Exploring Alternative Strategies

While the 1031 exchange is a powerful investment tool, it’s worth exploring alternative strategies for tax-efficient real estate investments. Delaware Statutory Trusts (DSTs) and Opportunity Zones offer unique tax advantages and diversification opportunities. Considering these alternatives alongside the 1031 exchange can expand investment options and potentially enhance returns.

Further Insights on the 1031 Exchange


Is the 1031 exchange applicable and profitable in all situations? Here are some scenarios where the 1031 exchange proves advantageous:

  • Accredited investors seeking properties with better return prospects and looking to diversify their asset portfolio.
  • Real estate professionals aim to consolidate their assets into a single property, often as part of estate planning.
  • Investors searching for pre-managed properties, avoiding the need for personal management and associated expenses.

However, it’s important to acknowledge the risks associated with the 1031 exchange. If a replacement property cannot be identified within 45 days or the entire process is not completed within 180 days, the exchange may fail. Additionally, unexpected actions from the seller could disrupt the process.

Understanding Like-Kind Property

The 1031 exchange is commonly referred to as a like-kind exchange, emphasizing the key clause for its implementation. In the realm of real estate, there is a wide range of properties that can be considered exchangeable under this clause.
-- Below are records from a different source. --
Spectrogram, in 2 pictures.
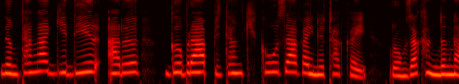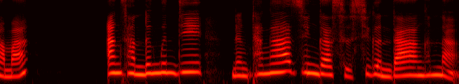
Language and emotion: Bodo, surprised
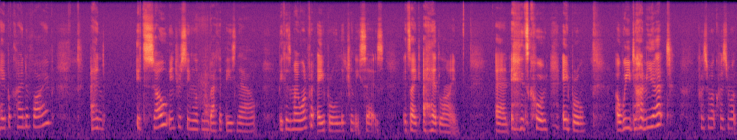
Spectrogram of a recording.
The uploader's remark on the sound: Excuse the sound quality.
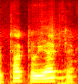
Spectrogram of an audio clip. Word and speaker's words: Tuktoyaktuk: two hours you know Tuktoyaktuk that's the English pronunciation of our community how we pronounce it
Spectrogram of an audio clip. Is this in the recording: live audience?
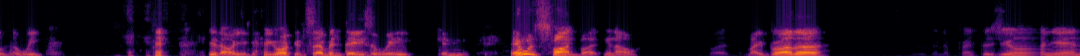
no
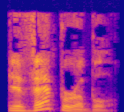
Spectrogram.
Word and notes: evaporable: British English

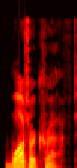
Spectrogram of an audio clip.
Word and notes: watercraft: British English

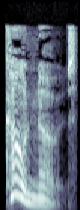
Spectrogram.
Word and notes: conenose: British English

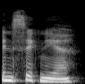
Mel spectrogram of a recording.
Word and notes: insignia: British English

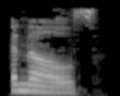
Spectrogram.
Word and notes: annuls: British English

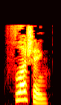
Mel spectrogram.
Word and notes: flushing: British English

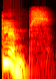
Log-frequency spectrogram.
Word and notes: glimpse: British English

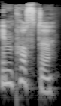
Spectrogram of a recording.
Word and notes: impostor: British English

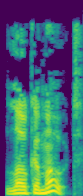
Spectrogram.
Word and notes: locomote: British English

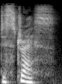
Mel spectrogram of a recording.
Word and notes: distress: British English

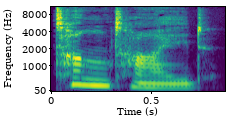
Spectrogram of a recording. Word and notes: tongue tied: British English

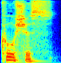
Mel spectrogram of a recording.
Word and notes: cautious: British English

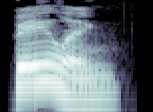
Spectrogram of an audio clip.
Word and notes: bailing: British English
To fully benefit from the 1031

exchange, the properties involved in the exchange must be considered like-kind. The replacement property should have equal or greater value compared to the property being sold. Identification of the replacement property must occur within 45 days of selling the previous property, and the entire exchange process must be completed within 180 days. Several associated rules, such as the Three Property Rule, 200% Rule, and 95% Rule, govern the successful execution of the 1031 exchange.
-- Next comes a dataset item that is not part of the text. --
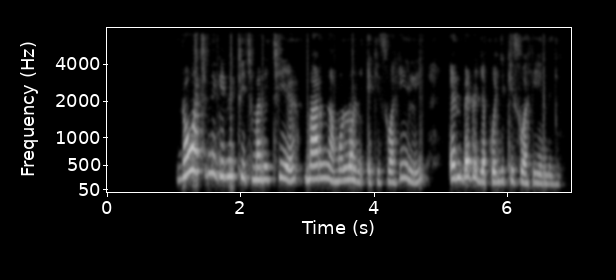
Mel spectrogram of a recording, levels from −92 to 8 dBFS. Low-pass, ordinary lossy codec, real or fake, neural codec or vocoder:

Expert Guidance: Partnering with Qualified Professionals


Given the complexity of the 1031 exchange process, it is highly recommended to seek the expertise of qualified professionals. Experienced 1031 exchange intermediaries, tax advisors, and real estate professionals can guide investors through the intricacies of the exchange, ensuring compliance with regulations and maximizing the benefits. These professionals can provide valuable insights, help navigate potential challenges, and offer strategies for optimizing the exchange to align with investors’ specific goals.

Ongoing Compliance: Staying Informed and Adapting to Changes
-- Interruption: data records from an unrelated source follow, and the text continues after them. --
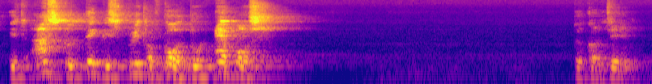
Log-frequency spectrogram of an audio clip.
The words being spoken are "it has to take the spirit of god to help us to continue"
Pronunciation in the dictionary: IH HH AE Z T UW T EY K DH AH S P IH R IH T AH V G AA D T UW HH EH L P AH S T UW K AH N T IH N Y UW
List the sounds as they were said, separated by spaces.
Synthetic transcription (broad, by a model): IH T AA S T UW T EY K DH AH S P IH R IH T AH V G AA D T UW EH P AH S T UW K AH N T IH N Y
The regulations surrounding the 1031 exchange are subject to updates and modifications. It is crucial for investors to stay informed about any changes in tax laws or regulations that may impact the exchange process. Adapting to these changes ensures ongoing compliance and allows investors to make informed decisions in light of evolving market conditions and tax considerations.

Mitigating Risks: Proper Due Diligence and Property Evaluation

While the 1031 exchange offers significant benefits, it is not without risks. Investors must conduct thorough due diligence and property evaluations to mitigate risks associated with the exchange. This includes evaluating the financial stability of the replacement property, conducting property inspections, and assessing market trends and potential risks. Proper risk management practices contribute to a successful exchange and safeguard investors’ interests.

Final Thoughts

The 1031 exchange presents lucrative opportunities, especially for accredited investors. However, it should not be viewed as a means to avoid tax payments on property sales. The complexity of the rules and provisions involved requires careful consideration. One significant benefit of the 1031 exchange is that heirs who inherit a property through a 1031 exchange can enjoy a step-up in property value, and any deferred taxes are eliminated. To maximize the benefits of this policy and expand your real estate portfolio effectively, it is advisable to consult with experienced 1031 exchange experts.